The proposed new EU Data Protection Regulation implies a hardening of EU attitudes. Recommendations made this year by the ABA and the Sedona Conference suggest a greater respect for foreign sovereign powers than has been shown hitherto by US courts, authorities and lawyers. The rest of the world disapproves of the breadth of US discovery even before principles of data protection and privacy are taken into account.
In most cases, compromise ought to be possible by (as the Sedona Conference recommends) narrowing the scope of discovery to those things which really matter (“There’s an idea”, I said), and by sharing the problems up front with opponents and the court, perhaps with a protective order defining both the scope of the discovery and the future care of the data.
Technology offers ways to refine the data, and proper information governance would minimise the problem, not least by the segregation of personal data and by observing the EU requirement to keep data only for as long as its original purpose requires.

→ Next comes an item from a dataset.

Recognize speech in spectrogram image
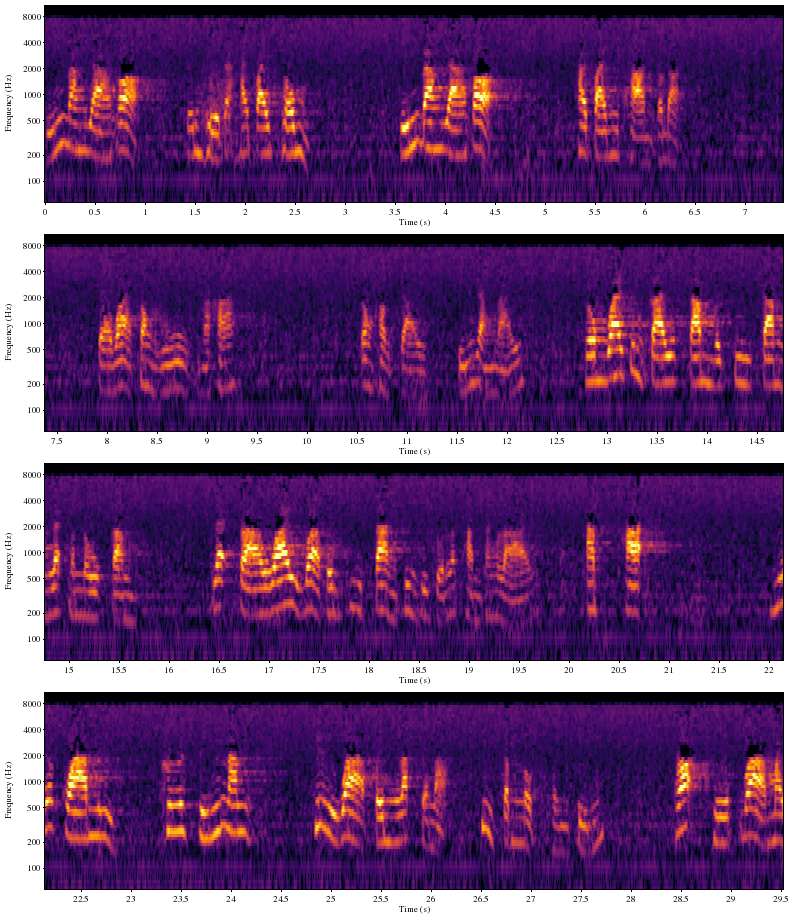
ศีลบางอย่างก็ เป็นเหตุให้ไปชมศีลบางอย่างก็ให้ไปนิพพานก็ได้ แต่ว่าต้องรู้นะคะ ต้องเข้าใจศีลอย่างไหนทรงไว้ซึ่งกายกรรมวิจีกรรม และมโนกรรม และกล่าวไว้ว่าเป็นที่ตั้งซึ่งกุศลธรรมทั้งหลาย อัตถะเนื้อความนี่คือศีลนั้นชื่อว่าเป็นลักษณะที่กำหนดแห่งศีล เพราะเหตุว่าไม่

I showed, as I have done before, photographs of D-Day, first from the viewpoint of the GIs storming ashore from a landing craft and then from that of a defender on the cliffs above Omaha Beach. That, I said, this is what many US discovery demands look like from the other side. Dominic Jaar wondered how the US would feel if, say, China had the same attitude to US data as the US claims in relation to the rest of the world.
The point is not simply to paint the US has the villain of cross-border discovery – those who trade with the US and seek the protection of its courts cannot simply play by their own rules. Those rules exist, however, and must be factored into commercial decision-making, both through information governance and (perhaps) through squaring up to the acceptance of an adverse inference as part of the cost of doing business. This is better done as a matter of policy, knowing of the rules, rather than in surprised reaction to something which no one in the company had thought about.

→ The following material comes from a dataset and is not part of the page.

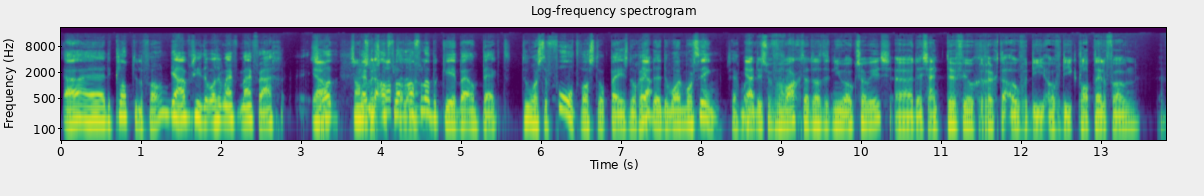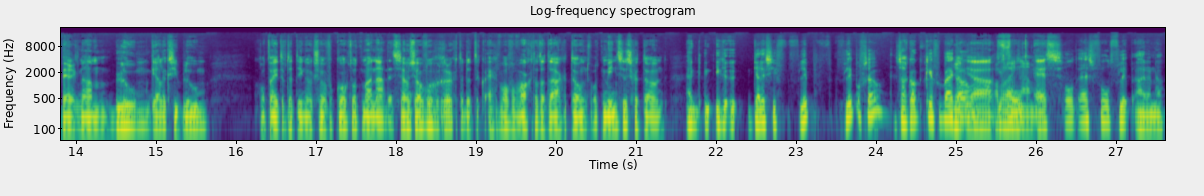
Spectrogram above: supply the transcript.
Ja, eh, de klaptelefoon. ja, precies. Dat was ook mijn, mijn vraag. Ja, wat, Samsung's hebben de afgelopen keer bij Unpacked, toen was de Fold was het opeens nog, hè? Ja. De, de One More Thing, zeg maar. Ja, dus we verwachten dat het nu ook zo is. Eh, er zijn te veel geruchten over die, over die klaptelefoon. Werknaam Bloom, Galaxy Bloom. God weet of dat ding ook zo verkocht wordt. Maar nou, er zijn zoveel geruchten dat ik echt wel verwacht dat het daar getoond wordt. Minstens getoond. En, ik- ik- Galaxy Flip, Flip of zo? Zag ik ook een keer voorbij Ja, komen? Ja, allerlei Fold. S. Fold S, Fold Flip, I don't know.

I ended with a summary of my article about the Trueposition case called Cross-Border Discovery: Federal Judge makes a Monkey of the Cheese-Eaters which gives you some idea of the implications which can arise.
It is perhaps appropriate that this event took place in an hotel built on top of a casino. Casinos imply risk, and risk is the common theme of much of what appears above. I spoke whilst here to someone who is a regular at the tables of Las Vegas. The word “gambling” does not do justice to the cold, hard, calculation which he makes at every stage during an evening’s play. Risk management arises repeatedly in facing discovery, whether in devising social media policies, in weighing the costs of repeated eDiscovery exercises against the investment which will minimise their impact, in walking the line between a proportionate response to one’s obligations and risking sanctions, and in balancing US discovery demands against the data protection restrictions of other countries. Weighing risk against the cost of mitigating that risk cannot begin without knowing what the risks are, what costs you are incurring anyway, and what the costs and functions are of the tools, techniques and processes required to face the risks.

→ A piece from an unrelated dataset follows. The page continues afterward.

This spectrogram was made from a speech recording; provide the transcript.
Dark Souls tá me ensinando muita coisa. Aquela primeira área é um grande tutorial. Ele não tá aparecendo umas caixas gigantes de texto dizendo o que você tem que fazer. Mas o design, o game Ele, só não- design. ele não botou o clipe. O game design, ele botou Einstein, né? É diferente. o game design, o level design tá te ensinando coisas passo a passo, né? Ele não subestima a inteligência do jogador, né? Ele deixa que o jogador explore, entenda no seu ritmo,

While we were engaged in sessions about these wide-ranging eDiscovery subjects, hundreds of forensic and security experts were learning their trade in packed rooms around us. They are the front-line troops whose services will be needed by the companies and their lawyers in the security and eDiscovery battles ahead.
To bring both sides together under one rather large roof, as Guidance Software does each year at CEIC, is a significant ambition, comfortably met by the agenda here and by the surrounding opportunities to meet with and talk to the other players. Hard work, but enjoyable with it.